At least so far she heard me out, told me what she was thinking, and admitted to what she didn’t know. My last doctor never did any of these things.
Ahhh – yes, we have to educate our doctors, don’t we!? I just switched, too…. I shall be writing about it. Each of the 3 I’ve seen on this have told me very different things. So frustrating, But I love how you handled her and educated her. That’s great!
Oh by the way, I nominated you for that Liebster Award thingy, since I enjoy your posts so much. Here’s my blog about the award and how to pass it along: http://tsoihawk.wordpress.com/2014/05/15/liebsteraward/
I’m really sorry you had to deal with this 😦 I think you handled it really well though 🙂
I find that a lot of older physicians have a tough time adding new tools to their practice. Most doctors only really know and are comfortable with a handful of medications and using anything outside of that is scary and unknown. It’s not a good excuse of course. Those of us who are brand new are used to changing and learning new things everyday and the resources are definitely available to her and it is definitely appropriate for her to extend her practice in that regard.
The pronouns issue is really crappy. I’m sorry. I wish she were more understanding. She might not be able to instantaneously change how the practice manages pronouns but she should at least show that she’s going to educate herself. It would be totally appropriate for her to write a reminder to use masculine pronouns at the top of her note I think.

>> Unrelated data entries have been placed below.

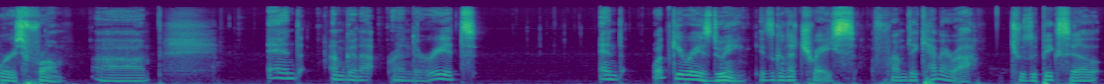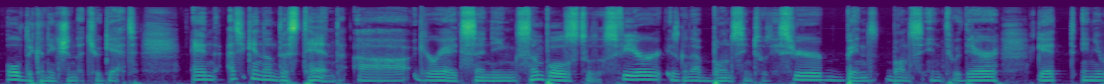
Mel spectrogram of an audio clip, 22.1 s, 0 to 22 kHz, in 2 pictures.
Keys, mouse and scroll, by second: 0.4-1.9 scroll down 17, 1.9 alt+middle click, 2.4-7.7 alt+drag, 2.7 alt+middle click, 2.7-3.2 alt+scroll down 1, 7.7 alt+double click, 8.4 alt+middle click, 8.8-10.8 alt+scroll up 2, 12.6-12.9 alt+scroll up 1, 12.9-17.1 alt+right drag, 13.2-13.9 scroll up 1, 14.1 alt+middle click.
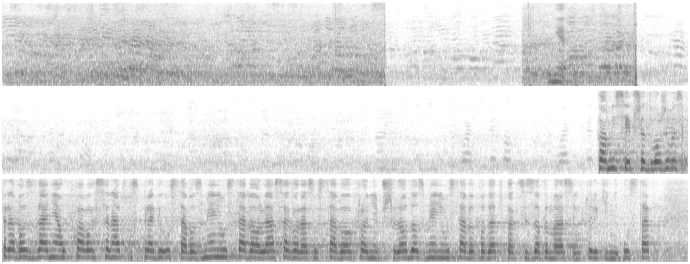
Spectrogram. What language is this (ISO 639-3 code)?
pol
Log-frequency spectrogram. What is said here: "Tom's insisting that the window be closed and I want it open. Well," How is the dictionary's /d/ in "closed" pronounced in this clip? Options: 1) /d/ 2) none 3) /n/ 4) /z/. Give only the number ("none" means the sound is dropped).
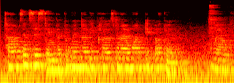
1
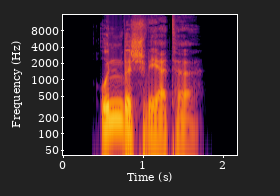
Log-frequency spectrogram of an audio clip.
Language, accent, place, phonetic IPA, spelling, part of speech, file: German, Germany, Berlin, [ˈʊnbəˌʃveːɐ̯tə], unbeschwerte, adjective, De-unbeschwerte.ogg
- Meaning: inflection of unbeschwert: 1. strong/mixed nominative/accusative feminine singular 2. strong nominative/accusative plural 3. weak nominative all-gender singular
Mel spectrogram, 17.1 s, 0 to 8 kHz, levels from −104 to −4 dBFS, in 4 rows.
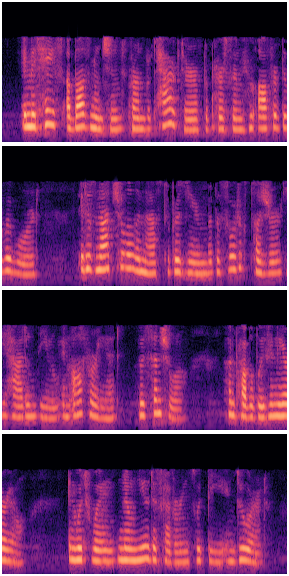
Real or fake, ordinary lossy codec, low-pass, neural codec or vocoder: fake; AAC, 16 kbps; 7.2 kHz; autoencoder, 22.05 kHz, a latent of 192 numbers a frame, VITS, trained on one speaker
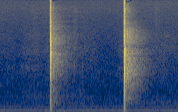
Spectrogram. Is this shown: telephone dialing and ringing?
no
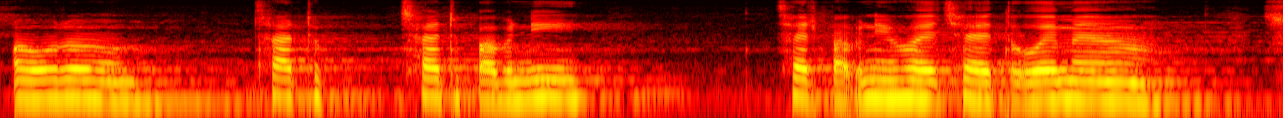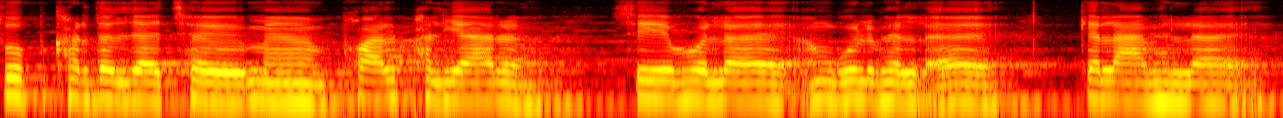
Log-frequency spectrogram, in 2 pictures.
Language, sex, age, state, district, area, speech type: Maithili, female, 30-45, Bihar, Begusarai, rural, spontaneous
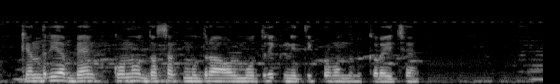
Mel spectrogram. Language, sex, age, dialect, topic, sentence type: Maithili, male, 18-24, Eastern / Thethi, banking, statement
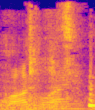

I hope she does surprise you the next time you visit her. Hopefully she takes this opportunity to educate herself and her staff. Who knows, you might have just sparked a revolution in that clinic!
Hi! Just wanted to let you know I nominated you for a Liebster Award.
Ouch!!! I hope she evolves over time. Or you find someone better.